His best-known work is probably Trinity Root, a casting in bronze of the root of the sycamore tree credited with saving historic St. Paul's Chapel, opposite the World Trade Center, on 9/11. He donated it to Trinity Church, which operates the chapel, and it stands outside the church. As you approach the museum, you can't miss Romeo and Juliet (2002), a pair of cast bronze roots, similar to Trinity Root, a couple of Tobin's simpler, more stylized Steel Roots sculptures, and one of the Syntax sculptures, made from the fusion of bronze letters and numbers.
But you might best begin, as Tobin did, with glass. One small gallery is filled with dramatically lighted examples of cast glass objects from the early 1990s that the artist calls doors, but whose size and shape recall luminous tombstones. Within each of these thick slabs are colors and shapes that conjure an otherworldly, three-dimensional space. It's a little bit like the movie Avatar without the 3-D glasses, but these are definitely worth a long, long look.
It is a short step from the artist's earliest enthusiasm to a more current one, those exploded ceramics. Here, a video of Tobin literally detonating blocks of clay, explaining as he goes, provides a context otherwise missing in the show. You can see how the chaos unleashed by the explosion shapes the clay pieces, while the chemicals in the fireworks provide much of their color. And although Tobin had announced he was through with using glass, it reappears to give these rough vessels gemlike contents.
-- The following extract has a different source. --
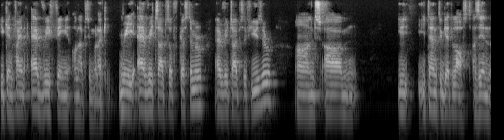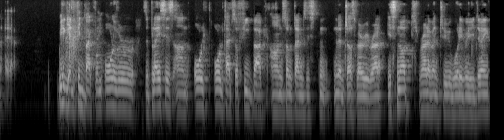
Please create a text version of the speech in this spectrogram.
you can find everything on AppSumo, like really every types of customer, every types of user, and um, you you tend to get lost. As in, you get feedback from all over the places and all all types of feedback, and sometimes it's not just very re- it's not relevant to whatever you're doing.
Much of the Michener's largest gallery is taken up with more examples, in various sizes, of the Steel Roots series. These are not so much abstractions of plant forms as they are figurative pieces of couples dancing. The gallery is a great ballroom, and these big steel pieces are light on their feet.
Out in the museum's sculpture garden are the Earth Bronzes, a series that began with Tobin's decision to cast a seemingly random piece of forest floor, whose leaf litter and rotting logs sustain life but go unnoticed. Casting an eye on the unseen, unappreciated or thrown away is an important part of Tobin's aesthetic. But alongside these pieces are similar ones, featuring pumpkins and ears of corn, that look like Halloween kitsch. And there's one with fish that you almost expect to sing.
Such inconsistency raises anew the question: Who is Steve Tobin? An overgrown boy with too many toys and no editor? A treasurable Bucks County eccentric like Henry Mercer? An artist who has something important to say about our culture and times? All three? "Out of This World" provokes these questions but doesn't begin to help us answer them.
"Out of This World: Works by Steve Tobin"
Where: Through Oct. 26 at the James A. Michener Art Museum, 138 S. Pine St., Doylestown.
Hours: Tuesdays to Fridays, 10 a.m. to 4:30 p.m.; Saturdays, 10-5; Sundays, noon-5.
Admission: Adults, $18; seniors, $17; students with valid ID, $16; children ages 6-18, $8; under 6, free.
Information: 215-340-9800 or www.michenermuseum.org
"Art" by Thomas Hine and "Galleries" by Edith Newhall appear in alternating weeks.